Jessica not only wrote 3 wonderful stories for our anthology series, but also volunteered as an editor on this project. Her wonderful edits and support have helped our author’s stories reach their full potential.
I loved reading her character insights and writing advice in this interview. Though I do wonder how one makes a dentist cry? Oh, and her children’s book looks delightful!
The Debut Collective is a supportive tribe of authors (both published and aspiring), editors, formatters, and cover designers working together to foster a new generation of stories and authors. We will be publishing 5 short story anthologies in June 2016.
We are pleased to share the following interview with contributing author, Jessica Dorn
Please share a little about yourself and your background.
I am currently a freelance writer and copyeditor at Rare Bird Editing and Indie Books Gone Wild after several years in higher education communication. Things I like: speculative fiction, social justice, learning new crafts, dancing, insects, complicated heroines, the infinite variety of humanity. I live in awe of the creative and destructive potential of my two kids, and live in the sunny US south with aforementioned chillen and my co-progenitor.
Please share information on any published or upcoming books.
I am working on my first novel, which is in the fairy tale genre. I have published one short story, “Dirt Road,” in the Southern literature anthology Chinaberries and Crows (Click here!) and self-published a children’s picture book, The (Not Very) Scary and (Sometimes) Hairy Book of Monster Letters (Click here!), both as Jessica Nelson.
Which Debut Collective anthology/anthologies will you be published in?
My three stories are in Underdogs, Hostile Takeover, and Secret Identity.
Share a brief teaser or logline for your story/stories.
Underdogs: When Rona’s shapeshifting identity reignites old fears, she is forced to accept what she cannot change.
Hostile Takeover: The unwanted girls of Swizzlewyld Orphanage fight back when armed townsmen come looking for wives.
Secret Identity: After a childhood in hiding, a genetically anomalous teenager sneaks away to seek adventure and test her power in a world on the brink of upheaval.
Share an insight into your main character. What made you want to write a story from their perspective?
People tell you determination will get you anything you want in life, but sometimes our biology disagrees. That can be a tough lesson for someone used to getting their way. This character struggles with accepting what life hands her.
My main character here is someone who has very specific skills that could have gone unused in other circumstances, but she finds a place to shine. This story takes some small seeds of reality and pushes those ideas to extremes.
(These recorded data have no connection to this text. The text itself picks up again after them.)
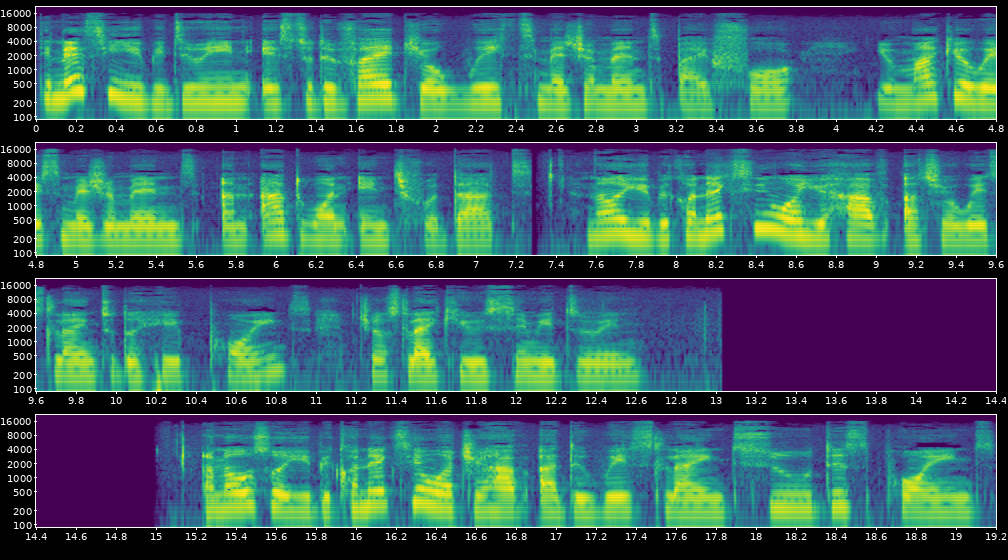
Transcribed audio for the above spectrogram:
The next thing you'll be doing is to divide your waist measurement by four. You mark your waist measurement and add one inch for that. Now you'll be connecting what you have at your waistline to the hip point just like you see me doing and also you'll be connecting what you have at the waistline to this point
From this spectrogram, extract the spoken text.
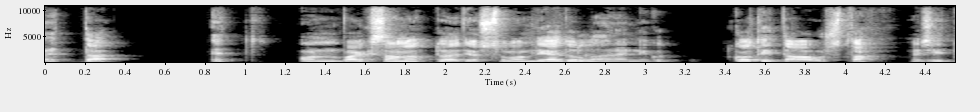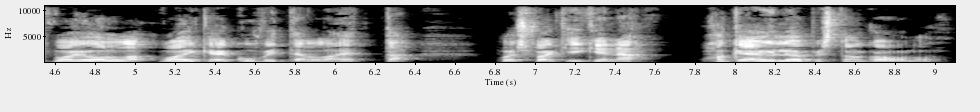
että, että on vaikka sanottu, että jos sulla on tietynlainen niin kuin kotitausta, niin sit voi olla vaikea kuvitella, että voisi vaikka ikinä hakea yliopiston kouluun.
This character is driven by a sense of purpose. She’s different in ways that both separate her from others and bind her physically to her world. It’s a classic coming into your power story.
What genre(s) do you write and what draws you to that genre?
I am most drawn to speculative genres – sci-fi and fantasy, and all their lovely varieties. Fiction is always about deeper truth, and I love the way these genres deal profoundly and imaginatively with what it means to be human. I read everything, but when I sit down to write, aliens and magic tend to be where my mind goes.
Describe a typical writing day, or is there such a thing for you? Do you aim for a set amount of words/pages per day? Write in Scrivener, notebooks, or on cocktail napkins?
I juggle freelancing with writing, so every day revolves around which deadline is most pressing. I write in the margins for now. My two awesome critique partners help keep me accountable. I use Word, but I’ve got Scrivener, and intend to one day finish its “Get Started” tutorial. I keep my notes handy, whatever form they are in, to keep me focused.
Are you a plotter (outline plot) or a pantser (prefer to run with an idea)?
I always thought I’d be a pantser, but it turns out I’m more productive with a strong outline. I still want space for magical things I didn’t plan, but I write better and faster with structure.
What book(s) are you currently reading or would you recommend?
Most of my reading these days is editing work, but my favorite person to recommend is Octavia Butler. She was a revelation, and cracked open my ideas about what science fiction and fantasy could be in the best way.
What is your favorite writing/reading related quote?
There is no passion in the world equal to the passion to alter someone else’s draft. – H.G. Wells
Tell us 5 random facts about you:
1) To a nearly pathological degree, I avoid conflict. But I love heroines who don’t.
2) I love Lindy Hop.
3) I once played Seymour in Little Shop of Horrors, thanks to an all-female college experience.
4) I am a terrible singer.
5) Once, I made a dentist cry.
Does music influence your writing? If so, can you share a song that inspired your Debut Collective anthology story?
Bad Reputation by Joan Jett and the Blackhearts relates to my main characters in various ways. They either share a bit of her bravado, or wish they did. That song never fails to make me feel vicariously badass.
What advice would you give to aspiring writers? How has participating in the collective and the anthology project inspired or pushed you creatively?
Everything you read influences your writing. Choose those influences carefully.
This project has helped put me closer my lifelong goal of writing novels. Having these stories out in the world pushes me to get over my impostor syndrome and just write.
How can readers discover more about you and you work?
Thank you for participating! Look for more interviews with Debut Collective members next week!